On the street where I grew up, between the McKeans’ driveway and the Garnsey’s, there was a green box – about three feet high, four feet across, and made of metal. I don’t know what it housed – electrical wiring, telephone circuitry, the secrets of the universe…
What I remember about it is how it felt to hop on top of it, how the metal, warmed by the sun, felt good under my legs. I remember how I wanted to lie back and let my feet dangle but it wasn’t quite big enough for that. I’d have had to lie diagonally which was usually impossible since I was rarely the only kid there. On our suburban street filled with children, the green box (ugly, innocuous, utilitarian) was the unofficial, unspoken, universally agreed upon, hub of everything.

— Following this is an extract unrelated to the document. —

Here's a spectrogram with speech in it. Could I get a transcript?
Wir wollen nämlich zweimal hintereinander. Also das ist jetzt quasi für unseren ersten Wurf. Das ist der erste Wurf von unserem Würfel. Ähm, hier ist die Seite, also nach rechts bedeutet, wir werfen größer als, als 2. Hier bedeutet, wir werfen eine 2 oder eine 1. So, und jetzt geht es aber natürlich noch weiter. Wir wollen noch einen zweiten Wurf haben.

On and around the green box, the business of being a child was conducted. We jockeyed for position, figuratively and physically. Only three or four kids at a time could sit on the box, the rest milled about waiting for an opening, sitting on the ground, or on the sidewalk, lawn sprinkler water flowing down the gutter over our bare feet. On the green box, we chose teams, bragged, gossiped, made room for our best friends so we could whisper in their ear. We fell into and out of childhood crushes, dreamed of being elsewhere even as we clung to the security of the world we knew. To each other.
Writing a piece recently about my childhood, I remembered the green box, and it was one of those cellular memories, the kind that resides in your body as much as your mind; you touch it and everything glows; you feel it in your limbs, in the relaxing of your shoulders, in the smile that wells up from somewhere deep inside. I emailed some friends I’ve kept in touch with (or found again after years). I asked them something that never even occurred to me to wonder about when I was little. “What the hell was in that green box, anyway?” I wrote.

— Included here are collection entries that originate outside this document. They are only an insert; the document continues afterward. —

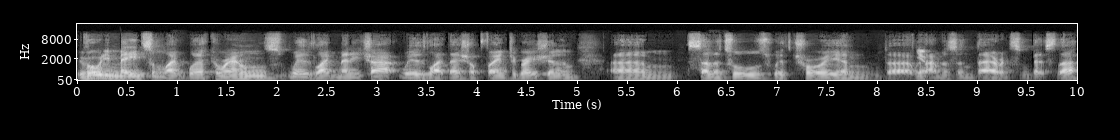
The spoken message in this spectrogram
We've already made some like workarounds with like manychat with like their shopify integration and um, seller tools with Troy and uh, with Yep. Amazon there and some bits there.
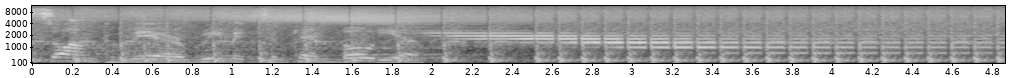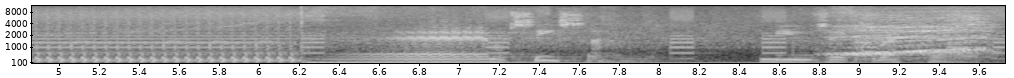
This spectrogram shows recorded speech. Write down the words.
song Khmer remix in Cambodia. MC Sam. Music record.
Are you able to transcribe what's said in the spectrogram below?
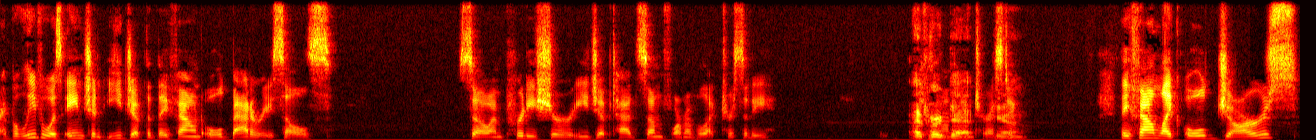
I believe it was ancient Egypt that they found old battery cells. So I'm pretty sure Egypt had some form of electricity. I've heard that. Interesting. They found like old jars,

They answered. Everyone I emailed answered. They wrote words that touched me, tickled memories, made me feel wistful and happy and sad and fortunate. They waxed poetic and nostalgic and I could tell they were as full of memories as I was.
Not one of them knew what was inside the green box.
It’s still there! I told my husband about the green box and he got curious. He looked it up on Google maps and took this screen shot. It looks so tiny, even uglier and more utilitarian than I remember. And somehow, that makes my memories of it even better.